I think the more simple answer is the more likely one. She was in the attic and fell into that hole, and got stuck in the area where her bones were found. A 61 year old woman living alone. A freak accident. A sad ending to a solitary life.
What I don’t get is, wasn’t the attic’s ladder down when the police inspected the house? Couldn’t they smell the decomposition? Rats did wind up devouring her flesh and leaving behind very little evidence, but they don’t work that quickly, do they? It’s just that she didn’t have enough loved ones to work up enough of a head of steam for the authorities to find her. There’s no way of knowing how long she was gone before anyone noticed.
Did she die instantly? I hope so, for her sake. I hate to think that she was stuck in there, injured, slowly dying of thirst and crying for help as she listened to her beloved cats starving to death on the other side of the wall. Please, God, let her have died instantly.
What really gets to me about this story, though, is the things I have learned about her through the collage of photographs that she left behind. I think we had a lot in common. We even look alike.
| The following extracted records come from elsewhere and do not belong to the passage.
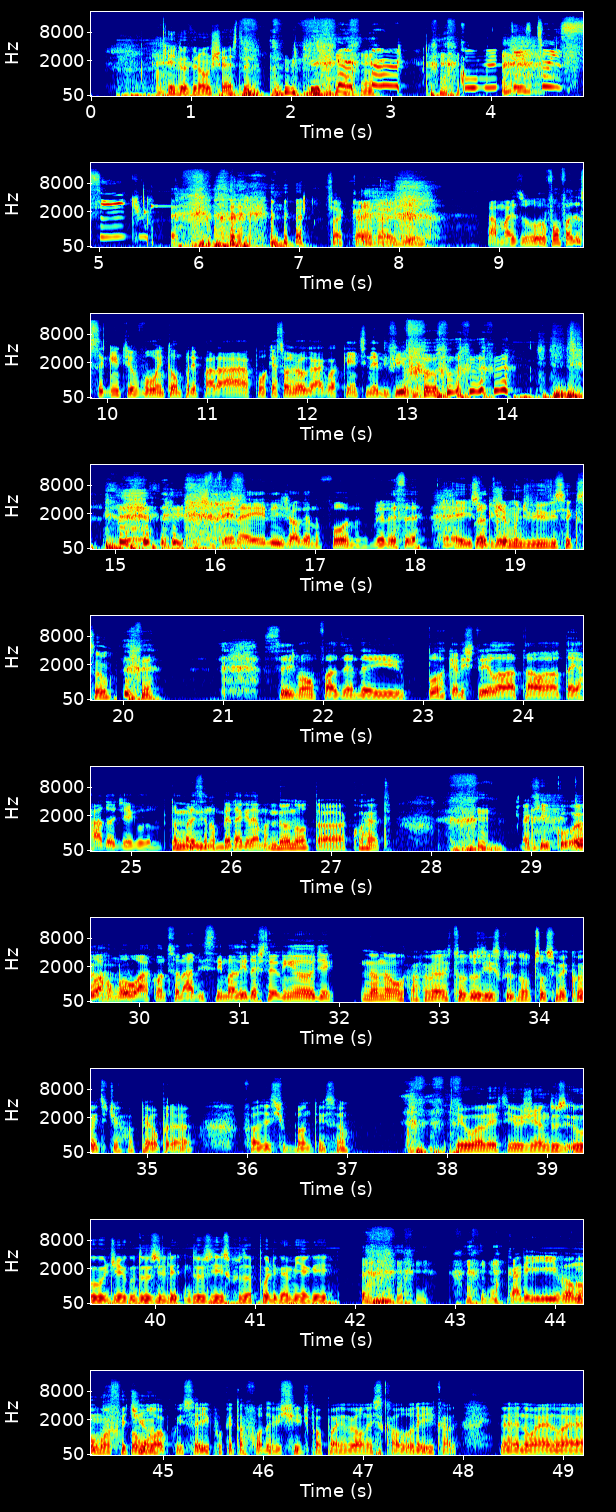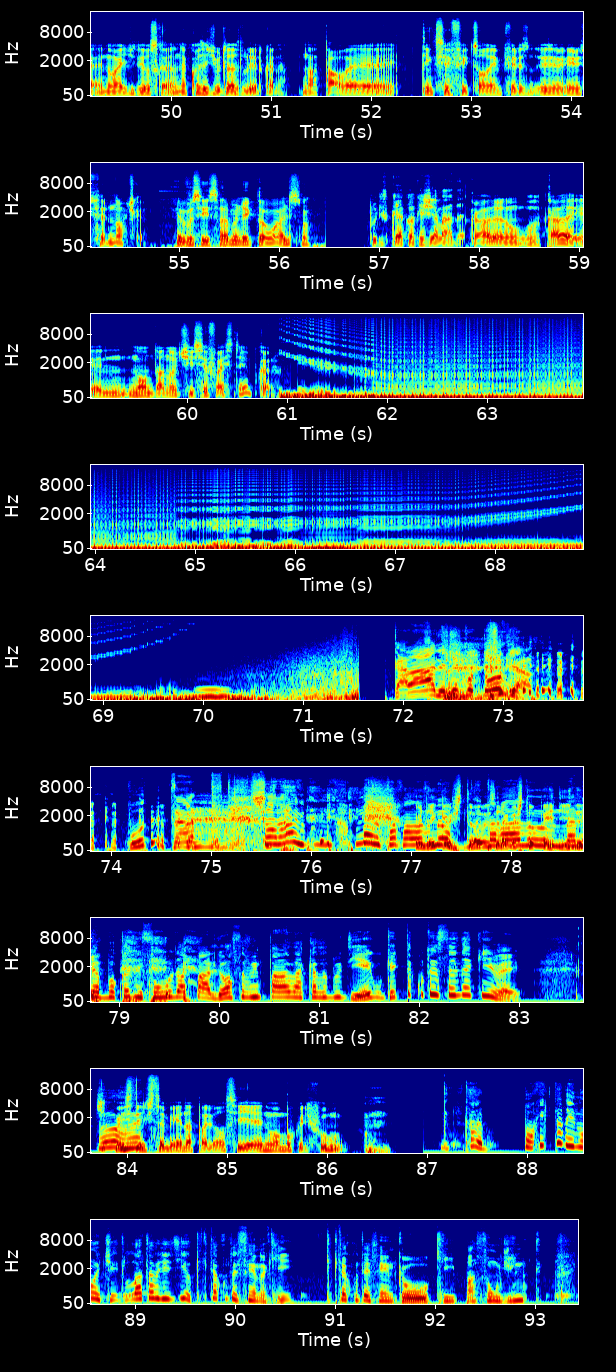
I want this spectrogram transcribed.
Ele vai virar um Chester. Cometei suicídio! Sacanagem. hein? Ah, mas o- vamos fazer o seguinte, eu vou então preparar, porque é só jogar água quente nele vivo. Espera ele e joga no forno, beleza? É isso que Quanto- chamam de vivissecção. Vocês vão fazendo aí. Pô, aquela estrela lá tá, tá errada, Diego. Tá parecendo um pentagrama. Não, não, tá correto. É que. Tu é- arrumou o ar-condicionado em cima ali da estrelinha, ô, Diego? Não, não, de todos os riscos não trouxe meu equipamento de rapel pra fazer esse tipo de manutenção. Eu alertei o Jean dos, o Diego dos, dos riscos da poligamia gay. Cara, e vamos, vamos logo com isso aí, porque tá foda vestir de Papai Noel nesse calor aí, cara. É, não, é, não, é, não é de Deus, cara, não é coisa de brasileiro, cara. Natal é. tem que ser feito só no hemisfério, hemisfério norte, cara. E vocês sabem onde é que tá o Alisson? Por isso que a coca é gelada. Cara, não, cara, é, não dá notícia faz tempo, cara. Caralho, onde é eu viado? Puta. Caralho, mano, eu tava lá Onde no é meu, eu estou? tava Será que eu estou no- perdido? Na minha boca de fumo da palhoça, eu vim parar na casa do Diego. O que que tá acontecendo aqui, velho? Que coincidente também é na palhoça e é numa boca de fumo. Cara, por que que tá de noite? Lá tava de dia. O que que tá acontecendo aqui? O que que tá acontecendo que, eu, que passou um dia...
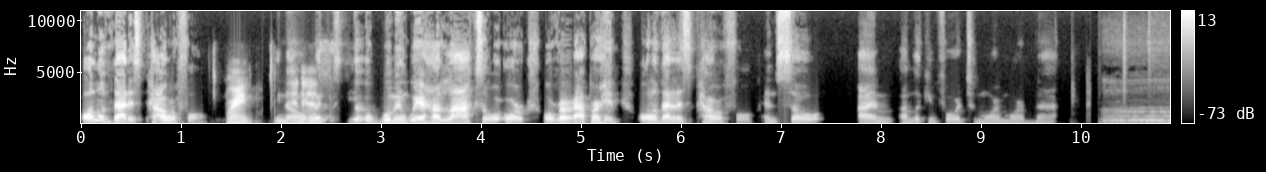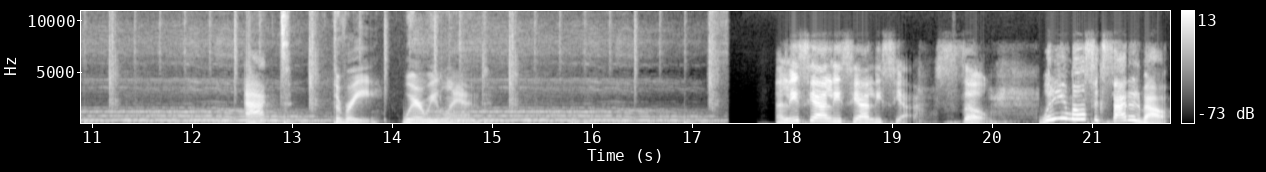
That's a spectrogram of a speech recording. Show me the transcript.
all of that is powerful. Right. You know, when you see a woman wear her locks or or or wrap her head, all of that is powerful. And so I'm I'm looking forward to more and more of that. Act three, where we land. Alicia, Alicia, Alicia. So, what are you most excited about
Brown hair, glasses and all.
Like me, she was a homeowner. She was only 8 years older than I am. She lived with 8 cats, which would probably be my fate if I weren’t so allergic to them. Like me, she loved photography, and preferred to be alone. She also took pride in her house and seems to have kept up with the repairs herself. I could see myself living in that cozy little bungalow.
She watched in horror as the houses along her street got torn down and replaced by apartment buildings. She mourned the loss of each grand old tree. She even plucked up the courage to speak out at a city council meeting about it, for all the good it did. She refused to sell. And she hated all the construction noise. I would have reacted in the same exact way.
Here’s where we part company: In the photographs of the houses in her neighborhood that were subsequently demolished, she called one a “whore apartment” and another a “multi-Mexican crash pad.” While the writer in me appreciates creative descriptions, I find these sentiments unappealing, and kind of get why she was alone. She was also known to write the occasional incomprehensible letter, which makes me wonder about her mental health.
Still, I can relate to Mary a little too well for my own good. Because of that, it’s really unpleasant to contemplate such a strange and lonely death. I hope there are no rats in my future.
Even those of us living in cute little houses in very big cities may as well be on far flung islands. Our connections are becoming ever more remote. Note to self: reach out just a tiny bit more.
I had an epiphany last night. Loneliness is basically saying, “I miss you, but I haven’t met you yet.” When viewed from that perspective, it seems like a monumental waste of time. When I think about all the hours, days, months I’ve spent feeling longing and angst because of the absence of total strangers, it kind of makes me cringe.
The reason I was even able to lift my head out of that bad habit long enough to have this epiphany is that I realized that here lately I’ve been too busy to be lonely. I’ve been hard at work getting my first book published. I’m trying to get rid of the clutter in my life. I’m experiencing some intense stuff at work. I don’t have time to be lonely.
And to be perfectly frank, the mere thought of adding someone to my life right now exhausts me. Having to compromise sounds like a lot of work. Accommodating someone else’s schedule doesn’t hold much appeal. Making an effort seems like too much effort.
That caused epiphany number two: Loneliness isn’t a condition, it’s a choice. If it were a condition, like, I don’t know, a staph infection, then no amount of distraction would cause it to go away. But when I get busy, it does go away. And the beautiful thing about being busy is that it tends to put new people into your path, which is another balm for loneliness.
So, there you have it—my cure for loneliness. Now the trick will be to actually keep it in the forefront of my mind.